> WHAT THE EXERCISE ASKS
For every line of the records below that holds "from", add one. Give only the final total.

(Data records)
★ ★ ★ ★ ★ ★ ★

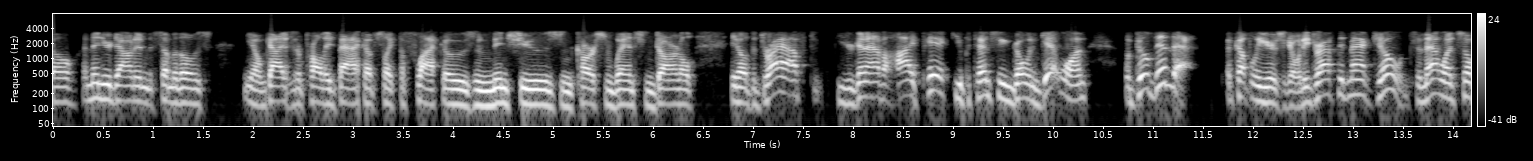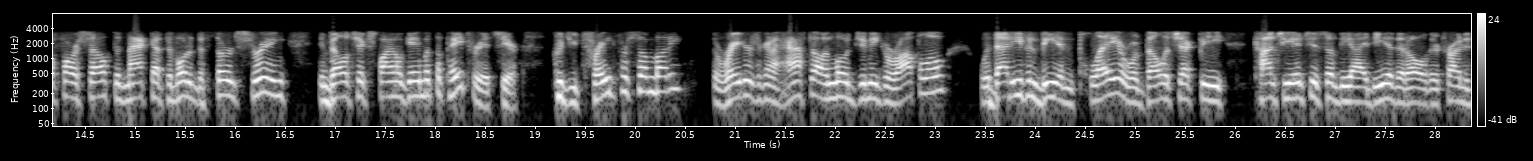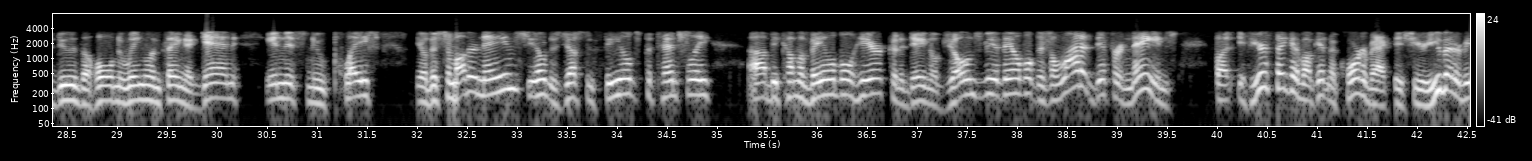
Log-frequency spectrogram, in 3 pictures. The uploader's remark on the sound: Phone Calls | More Phone Calls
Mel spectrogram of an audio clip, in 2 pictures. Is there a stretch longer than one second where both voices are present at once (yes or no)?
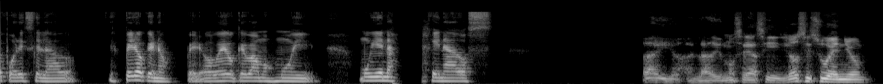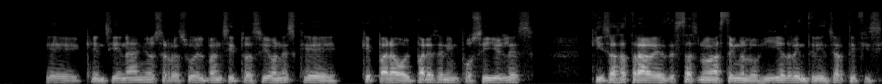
no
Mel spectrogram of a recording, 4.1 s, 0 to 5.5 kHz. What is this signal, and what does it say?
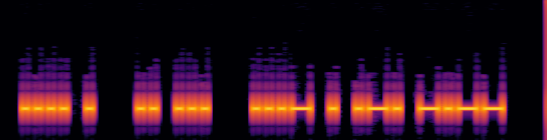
Morse code, heard as a keyed tone, about 25 wpm, 600 Hz. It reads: HE IS VERY
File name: the old man and the sea part 1 25wpm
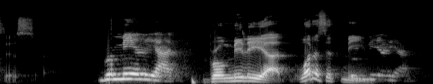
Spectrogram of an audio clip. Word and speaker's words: Bromeliad: How you pronounce this? Bromeliad.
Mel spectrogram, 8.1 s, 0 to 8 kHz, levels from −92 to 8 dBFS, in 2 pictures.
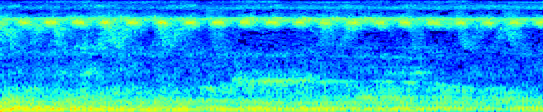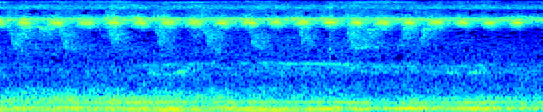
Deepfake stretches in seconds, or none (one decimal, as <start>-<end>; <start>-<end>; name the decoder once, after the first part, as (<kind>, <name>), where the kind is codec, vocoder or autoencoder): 0.0-1.8 (vocoder, Vocos)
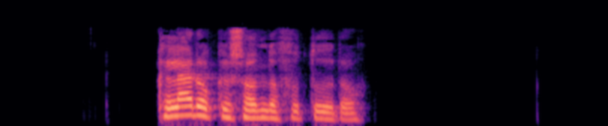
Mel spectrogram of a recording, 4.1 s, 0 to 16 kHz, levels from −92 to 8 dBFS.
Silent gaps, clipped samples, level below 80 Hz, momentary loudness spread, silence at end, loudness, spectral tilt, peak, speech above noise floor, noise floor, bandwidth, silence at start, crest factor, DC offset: none; under 0.1%; -62 dBFS; 15 LU; 1.65 s; -17 LUFS; -5 dB/octave; -2 dBFS; over 74 dB; under -90 dBFS; 7.8 kHz; 1.05 s; 20 dB; under 0.1%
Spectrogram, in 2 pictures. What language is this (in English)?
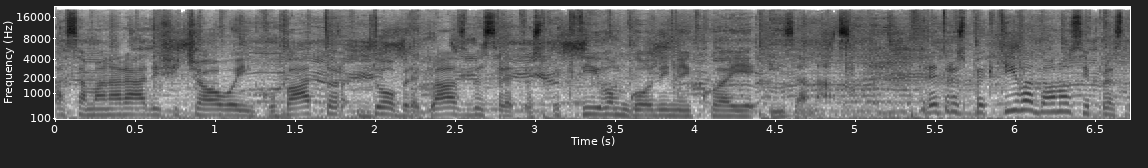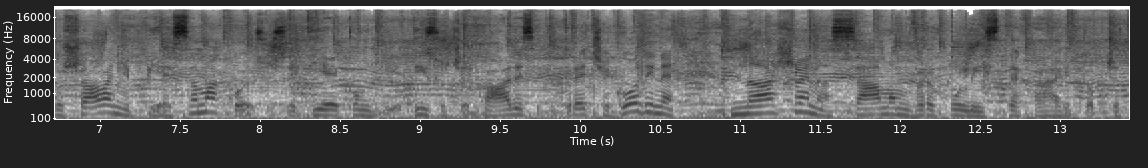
Croatian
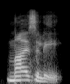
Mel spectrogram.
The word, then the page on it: miserly: Indian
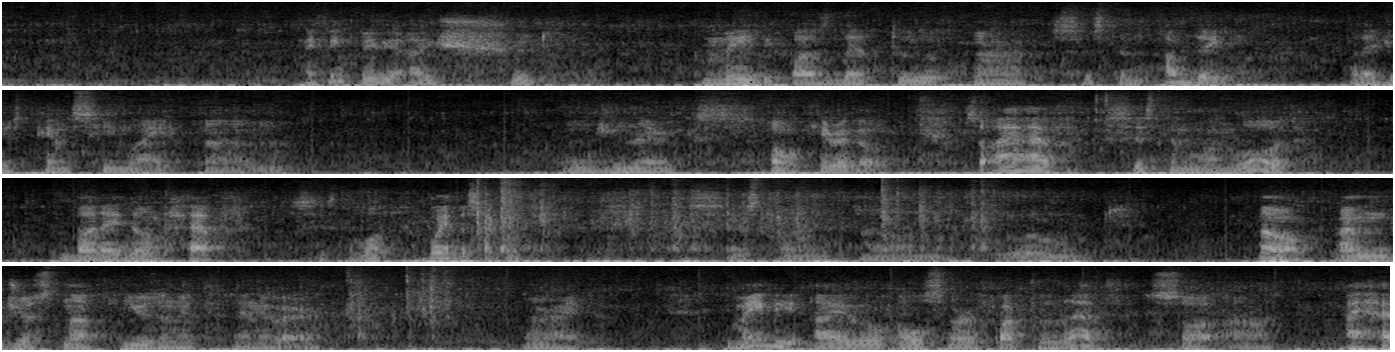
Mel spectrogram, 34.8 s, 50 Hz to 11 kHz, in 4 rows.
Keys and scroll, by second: 20.3-23.4 typing, 28.3 ctrl+g.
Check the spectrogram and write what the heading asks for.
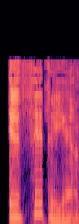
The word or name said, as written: ephippial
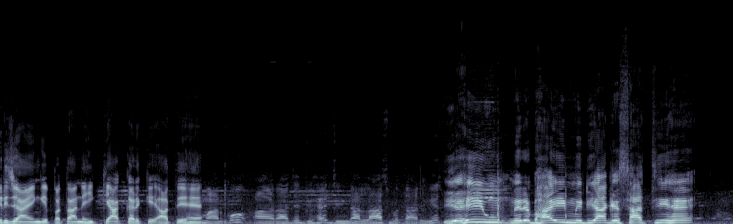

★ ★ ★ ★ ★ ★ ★

> TASK SOLUTION
2